Leading security provider, RSA, has informed that it has witnessed a hike in the usage of advanced methods to conceal command-and-control bots in compromised computer networks. But, Cambridge University scientists have challenged the statement alleging that fast-flux usage has been continual during the last one year.
Cambridge University's scientist and Chairman of the Anti-Phishing Working Group concurred on conventional phishing methods, as reported by InfoWorld in the beginning of March 2008,
They maintained that these methods still flourish in spite of the best endeavors by Webmail hosting firms and ISPs (Internet Service Providers) to remove the maximum possible vicious unsolicited e-mails. However, phishers carry on using the fast-flux framework to avoid detection and are perpetrating targeted strikes developed in expertise and quality.
In the meantime, security analysts describe fast flux is a DNS method wherein bot herders constantly shift the position of a Web, message or DNS server from one PC to another so as to continue its malevolent activities like spamming or phishing, surreptitiously.
On March 17, 2008, RSA declared that the method is generally utilized by the remote controllers of the Storm worm botnet and is currently being utilized by almost three other compromised computer networks, as reported by ZDNet Australia on March 19, 2008.
Although, RSA declined to identify the botnets or the groups concerned, but RSA's Senior Researcher, Uriel Maimon, informed ZDNet.co.uk that the company had lately observed a group applying a blend of fast-flux DNS spread command-and-control and diverting all botnet traffic via proxy servers to hide the compromised computer networks.

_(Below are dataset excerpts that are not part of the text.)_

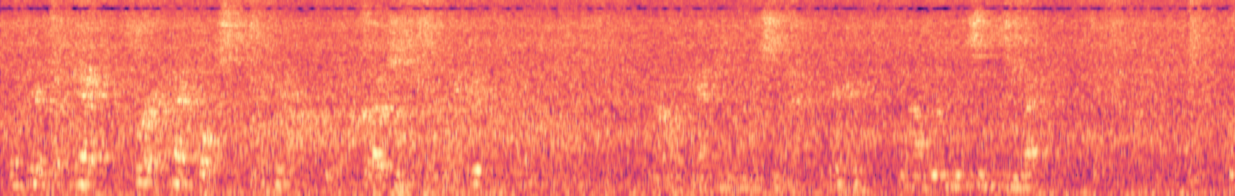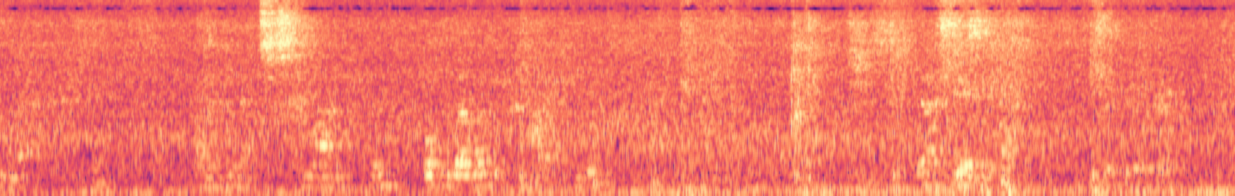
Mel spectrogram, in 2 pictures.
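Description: Bodies thump and shuffle on floor mats.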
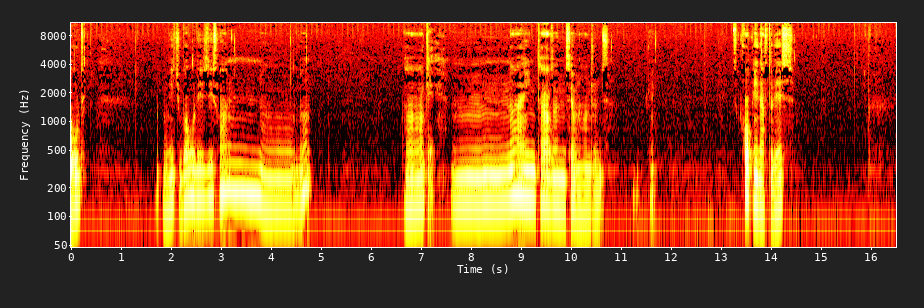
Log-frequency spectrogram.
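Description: Phone keys click softly under thumbs.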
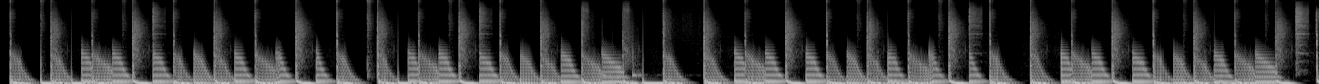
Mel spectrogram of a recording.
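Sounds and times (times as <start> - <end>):
VCA synthesizer groove: 0.1 - 13.0.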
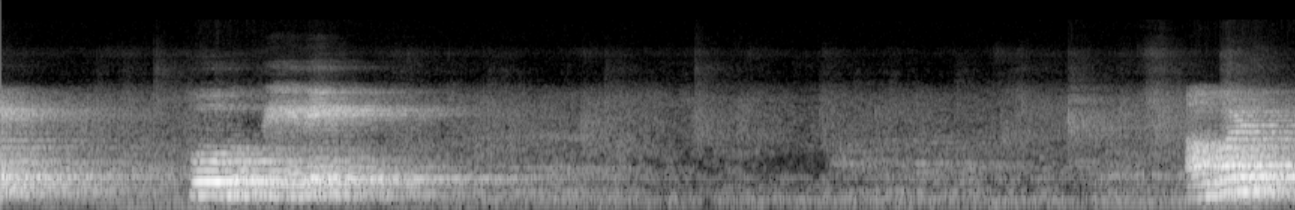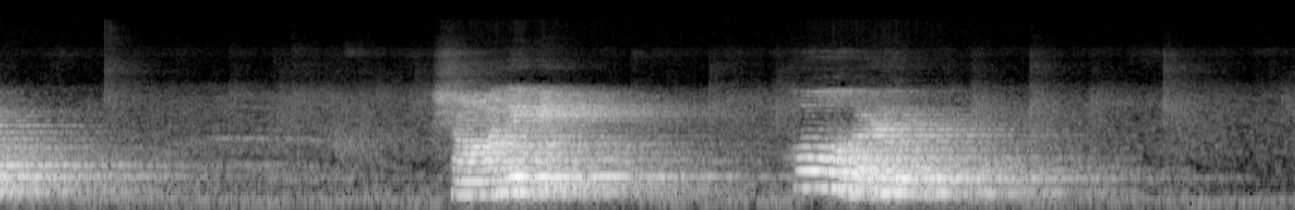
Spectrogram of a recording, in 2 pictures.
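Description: A woman speaks slowly and loudly, echoing in a bare room.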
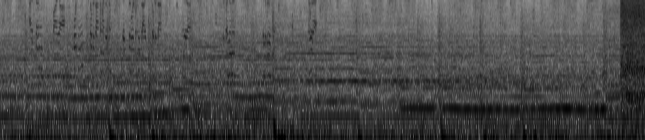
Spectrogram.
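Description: Background music with held notes, laid in place of the running tap sound.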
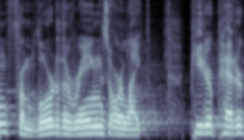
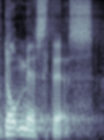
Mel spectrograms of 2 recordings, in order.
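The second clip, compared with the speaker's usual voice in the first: ordinary delivery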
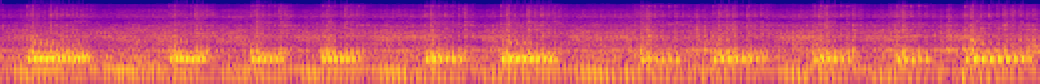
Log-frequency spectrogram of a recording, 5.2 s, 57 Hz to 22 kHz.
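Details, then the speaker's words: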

Meantime, another renowned security expert at Arbor Networks, Jose Nazario, claimed that he has been independently pursuing almost a hundred fast-flux botnet domains along with his colleagues who are also following over 1,000 other such domains that were thriving mainly amongst spam e-mailers and phishers, as reported by darkREADING in the second week of March 2008.
But, experts from Cambridge University have disputed RSA's assertions saying that the fast-flux sites, they have been pursuing for phishing attacks, are a leased service where users have to compensate the host.
Cambridge University experts follow domains links in unsolicited emails trying to track them. Experts claim that links to fast-flux servers automatically uncovers several IP addresses, as reported by ZDNet Australia on March 19, 2008.
Related article: RSA Attendees Responsible for Wireless Vulnerability
» SPAMfighter News - 27-03-2008